Volume 2015, Article ID 762192, 8 pages
http://dx.doi.org/10.1155/2015/762192
Research Article

Dry Olive Leaf Extract Counteracts L-Thyroxine-Induced Genotoxicity in Human Peripheral Blood Leukocytes In Vitro

1Department of Biology and Human Genetics, Institute of Physiology, Faculty of Pharmacy, University of Belgrade, Vojvode Stepe 450, 11000 Belgrade, Serbia
2Department of Biology, Faculty of Veterinary Medicine, University of Belgrade, Bulevar Oslobođenja 18, 11000 Belgrade, Serbia
3The Laboratory for Radiobiology and Molecular Genetics, Institute for Nuclear Research “Vinča”, University of Belgrade, Mike Petrovića Alasa 12-14, 11000 Belgrade, Serbia
4Biomedical Research, R&D Institute, Galenika a.d., Pasterova 2, 11000 Belgrade, Serbia

Received 8 December 2014; Accepted 8 February 2015

Academic Editor: Janusz Gebicki

Copyright © 2015 Dijana Žukovec Topalović et al. This is an open access article distributed under the Creative Commons Attribution License, which permits unrestricted use, distribution, and reproduction in any medium, provided the original work is properly cited.

Abstract

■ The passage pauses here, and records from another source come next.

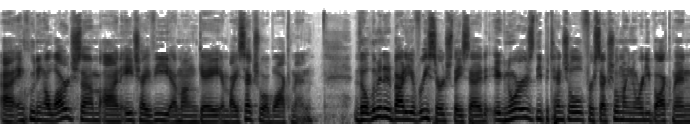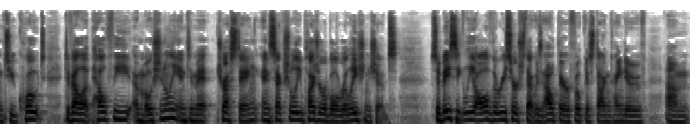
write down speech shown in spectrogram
uh, including a large sum on HIV among gay and bisexual black men. The limited body of research, they said, ignores the potential for sexual minority black men to, quote, develop healthy, emotionally intimate, trusting, and sexually pleasurable relationships. So basically, all of the research that was out there focused on kind of um,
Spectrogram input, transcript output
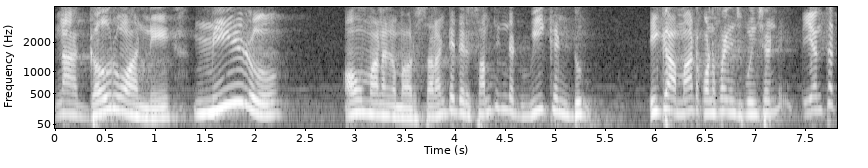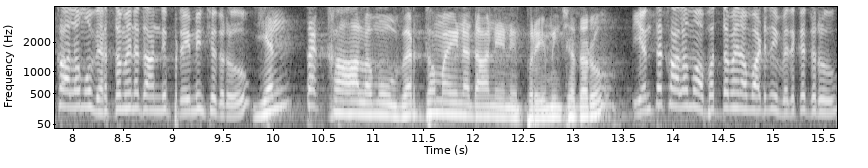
నా గౌరవాన్ని మీరు అవమానంగా మారుస్తారు. అంటే there is something that we can do ఇక ఆ మాట కొనసాగించి పూజించండి ఎంతకాలము వ్యర్థమైన దాన్ని ప్రేమించెదరు? ఎంత కాలము వ్యర్థమైన దానిని ప్రేమించదరు? ఎంతకాలము అబద్ధమైన వాటిని వెదకెదరు?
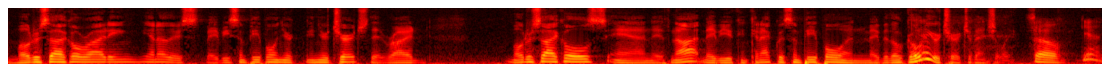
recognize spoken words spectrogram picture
motorcycle riding. You know, there's maybe some people in your in your church that ride motorcycles, and if not, maybe you can connect with some people, and maybe they'll go to your church eventually. So yeah,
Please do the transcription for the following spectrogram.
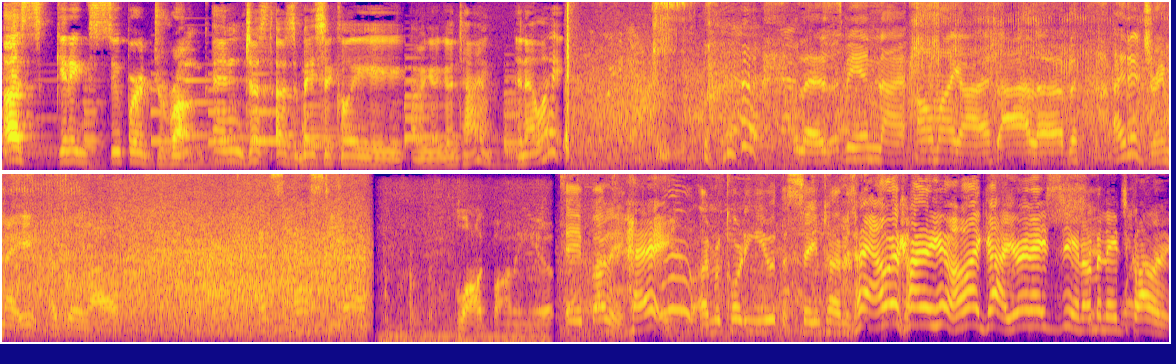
us getting super drunk and just us basically having a good time in LA. Lesbian night. Oh my gosh, I love it. I had a dream I ate a girl. That's nasty. Vlog bombing you. Hey, buddy. Hey. I'm recording you at the same time as. Hey, I'm recording you. Oh my god, you're in HD and I'm in H quality.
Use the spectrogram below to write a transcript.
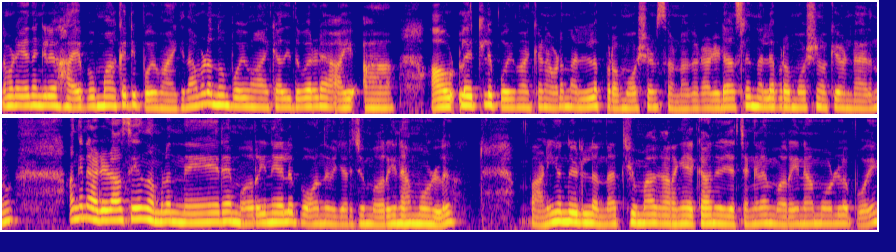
നമ്മുടെ ഏതെങ്കിലും ഹൈപ്പർ മാർക്കറ്റിൽ പോയി വാങ്ങിക്കുന്നത്. അവിടെ ഒന്നും പോയി വാങ്ങിക്കാതെ ഇതുവരുടെ ഔട്ട്ലെറ്റിൽ പോയി വാങ്ങിക്കണം. അവിടെ നല്ല പ്രൊമോഷൻസ് ഉണ്ട്. കേട്ടോ അഡിഡാസിൽ നല്ല പ്രൊമോഷനൊക്കെ ഉണ്ടായിരുന്നു. അങ്ങനെ അഡിഡാസിൽ നിന്ന് നമ്മൾ നേരെ മെറീനയിൽ പോകാമെന്ന് വിചാരിച്ചു. മെറീന മോളിൽ പണിയൊന്നും ഇല്ല എന്നാൽ ചുമ്മാ കറങ്ങിയേക്കാമെന്ന് വിചാരിച്ചു അങ്ങനെ മെറീന മോളിൽ പോയി.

The thyroid hormones change the rate of basal metabolism, modulating the consumption of oxygen and causing production of reactive oxygen species, which leads to the development of oxidative stress and DNA strand breaks. Olive (Olea europaea L.) leaf contains many potentially bioactive compounds, making it one of the most potent natural antioxidants. The objective of this study was to evaluate the genotoxicity of L-thyroxine and to investigate antioxidative and antigenotoxic potential of the standardized oleuropein-rich dry olive leaf extract (DOLE) against hydrogen peroxide and L-thyroxine-induced DNA damage in human peripheral blood leukocytes by using the comet assay. Various concentrations of the extract were tested with both DNA damage inducers, under two different experimental conditions, pretreatment and posttreatment. Results indicate that L-thyroxine exhibited genotoxic effect and that DOLE displayed protective effect against thyroxine-induced genotoxicity. The number of cells with DNA damage, was significantly reduced, in both pretreated and posttreated samples (P < 0.05). Comparing the beneficial effect of all tested concentrations of DOLE, in both experimental protocols, it appears that extract was more effective in reducing DNA damage in the pretreatment, exhibiting protective role against L-thyroxine effect. This feature of DOLE can be explained by its capacity to act as potent free radical scavenger.